WRITTEN BY MAX LINDENMAN:
Yesterday, I was impressed to see so many readers celebrating the royal wedding as a validation of marriage. At First Things, Meghan Duke takes a slightly different approach: she sees it as a rebuke to the practice of permanent cohabitation:
“It’s probably best that they live together before making a commitment,” one random fellow interviewed by the AP opined. According to anonymous “Royal commentators,” cohabiting on and off with his girlfriend has put Prince William “in a better position than his father to make his marriage work.”
It’s easy to see the argument: This is a practice run and everyone knows that practice makes perfect. It’s a time to figure out finances and who will do the dishes four days a week, to learn conflict negotiation and perhaps even get a jump start on parenting. According to the National Marriage Project’s 2010 State of Our Unions report, a rapidly increasing number of couples take this approach. Today, more than 60 percent of first marriages are now preceded by a period of cohabitation.
The trouble is, cohabitation isn’t really practice for marriage. As any athlete can tell you: As much as you train, it never completely prepares you for the race. You’ll never perfectly simulate in practice the nerves and adrenaline that kick in at the starting block. The race and practice are simply not the same experience, and neither are settling down and what used to be called shacking up.
As Dietrich von Hildebrand recognized in The Nature of Love, the value of personal love is not simply determined by the objective value of the beloved, but by the contribution of self the lover is willing to make to the beloved, how far he “is willing to go to fulfill the demands of a particular situation. The point at which a person says, ‘it is impossible,’ and at which the obstacles seem insurmountable to him so that he feels excused in his conscience is reached sooner by some and later by others.”

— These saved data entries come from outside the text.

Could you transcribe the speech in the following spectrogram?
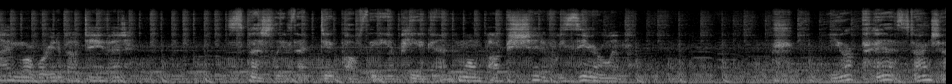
I'm more worried about David. Especially if that dick pops the EMP again. Won't pop shit if we zero him. You're pissed, aren't you?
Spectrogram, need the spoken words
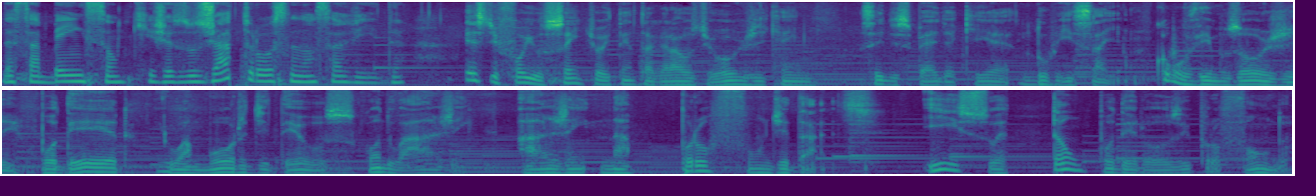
dessa bênção que Jesus já trouxe na nossa vida. Este foi o 180 graus de hoje. Quem se despede aqui é Luiz Saião. Como vimos hoje, poder e o amor de Deus, quando agem, agem na profundidade. Isso é tão poderoso e profundo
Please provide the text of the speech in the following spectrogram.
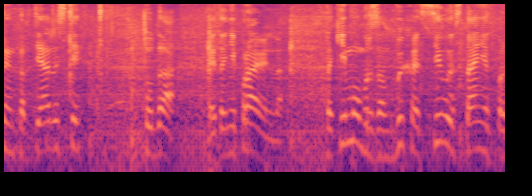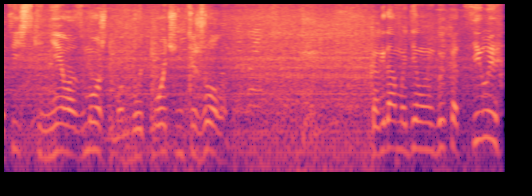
центр тяжести туда. Это неправильно. Таким образом, выход силы станет практически невозможным. Он будет очень тяжелым. Когда мы делаем выход силы,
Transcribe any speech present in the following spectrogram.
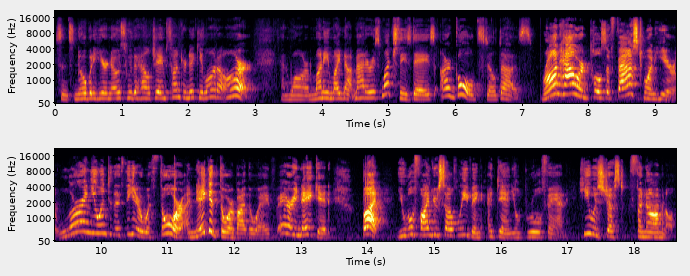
since nobody here knows who the hell James Hunt or Niki Lauda are. And while our money might not matter as much these days, our gold still does. Ron Howard pulls a fast one here, luring you into the theater with Thor, a naked Thor by the way, very naked, but you will find yourself leaving a Daniel Bruhl fan. He was just phenomenal.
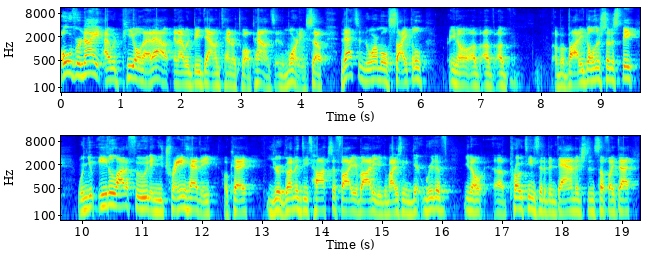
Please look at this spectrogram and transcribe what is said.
overnight I would pee all that out and I would be down 10 or 12 pounds in the morning. So that's a normal cycle, you know, of, of, of, of a bodybuilder, so to speak. When you eat a lot of food and you train heavy, okay, you're gonna detoxify your body. Your body's gonna get rid of, you know, uh, proteins that have been damaged and stuff like that.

Without meaning to, Hildebrand makes a case — maybe not a good case, but a case — for cohabitation. Let’s agree that marriage is a permanent committment. Let’s also agree that some matches really are impossible — this is why people don’t choose spouses at random from the telephone directory. Who wants to live with a drunk, a nag, a sulk, a spendthrift, a Nintendo addict? During a courtship, canny lovers can conceal these deal-breakers — at least to a point. Living together, sharing a bathroom, it becomes impossible. Cohabiting, then, makes less sense as a form of practice than as a trial run. Playing house, as Duke calls it, might not tell you if the match is tenable, but it can at least provide some clues as to whether it’s untenable.

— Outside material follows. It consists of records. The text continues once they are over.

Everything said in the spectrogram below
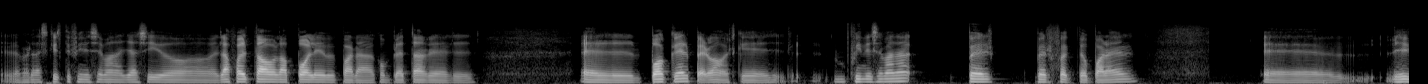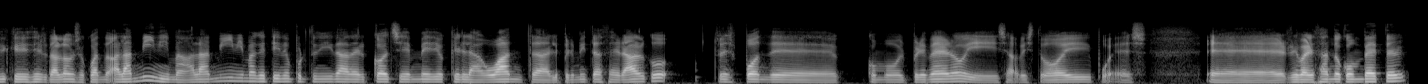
La verdad es que este fin de semana ya ha sido, le ha faltado la pole para completar el, el póker, pero vamos, es que un fin de semana perfecto para él eh, que decir de Alonso, cuando a la mínima, a la mínima que tiene oportunidad el coche en medio que le aguanta, le permite hacer algo, responde como el primero y se ha visto hoy, pues, eh, rivalizando con Vettel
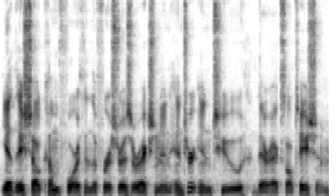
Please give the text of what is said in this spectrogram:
yet they shall come forth in the first resurrection and enter into their exaltation.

That’s my logic, anyway. Its strength is hard to test; as far as I know, no one’s compiled data on bad marriages avoided. The very idea sounds strange – kind of like Dan Quayle did when he said, “I demand credit for the things I did not do.” Duke reports that statistics suggest cohabiting does little good in those instances when the other partner does turn out to be a keeper:

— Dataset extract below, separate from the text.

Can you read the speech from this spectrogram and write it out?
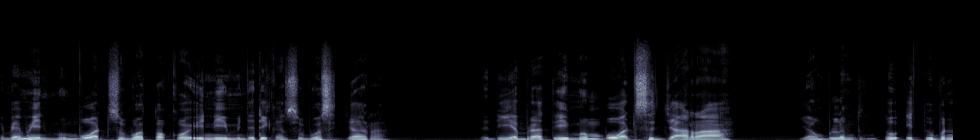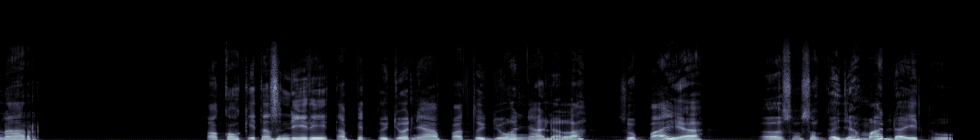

At best, the State of Our Unions report suggests, the jury’s still out. A 2009 study published in the Journal of Family Psychology found that cohabitation among engaged couples did not adversely effect marriages, couples who cohabitated before engagement were more likely to report lower marital satisfaction, dedication, and confidence as well as more negative communication and greater potential for divorce than those who lived together only after engagement or marriage. “What can be said for certain,” the report concludes, “is that no research from the United States has yet been found that those who cohabit before marriage have stronger marriages than those who do not.”
I haven’t read the study, so I don’t know whether it’s longitudinal in nature. If it represents no more than a snapshot of a particular point in these couples’ lives together, I’m disinclined to give it too much weight. The couples who cohabited would have gotten more used to one another — to playing house and its charms — than the ones who didn’t. Exhaustion — buyer’s remorse, the seven-year-itch, ennui, Weltschmerz, ἀκηδία, and every other shade of discontent so delicate that only Europeans have a name for it — would naturally set in earlier. Give the non-cohabiters a few years; they’ll catch right up.
By now, readers must have guessed that I have a certain soft spot for cohabitation, despite the Church’s prohibitions. I have to admit that I do, and for a very unscientific reason. The most stable, mutually supportive relationship I’ve ever been privileged to observe is the one between my mother and her boyfriend. They’ve been living together since 1994 and have no plans to marry. Without ever having quizzed them on why not, I doubt I’ll do them any injustice by guessing they’re afraid that formalizing their commitment will. cause it, somehow, to sour. “The piece of paper changes everything” — everyone’s heard that before. If, at its worst, it sounds superstitious, it may express, at its best, genuine self-knowledge.
But here’s what makes them exceptional: they dated for ten solid years before sharing a living space. Neither one was in any hurry to surrender her autonomy. At the very least, each could be sure that the other was not a clinger or a sponger. Maybe that’s the missing piece to the puzzle — if people can live apart, they can live together.
Elizabeth tells me I must sign my name, so I remain, & C., Yr. most humble, obedient servant,
Max Lindenman, Deputy Anchoress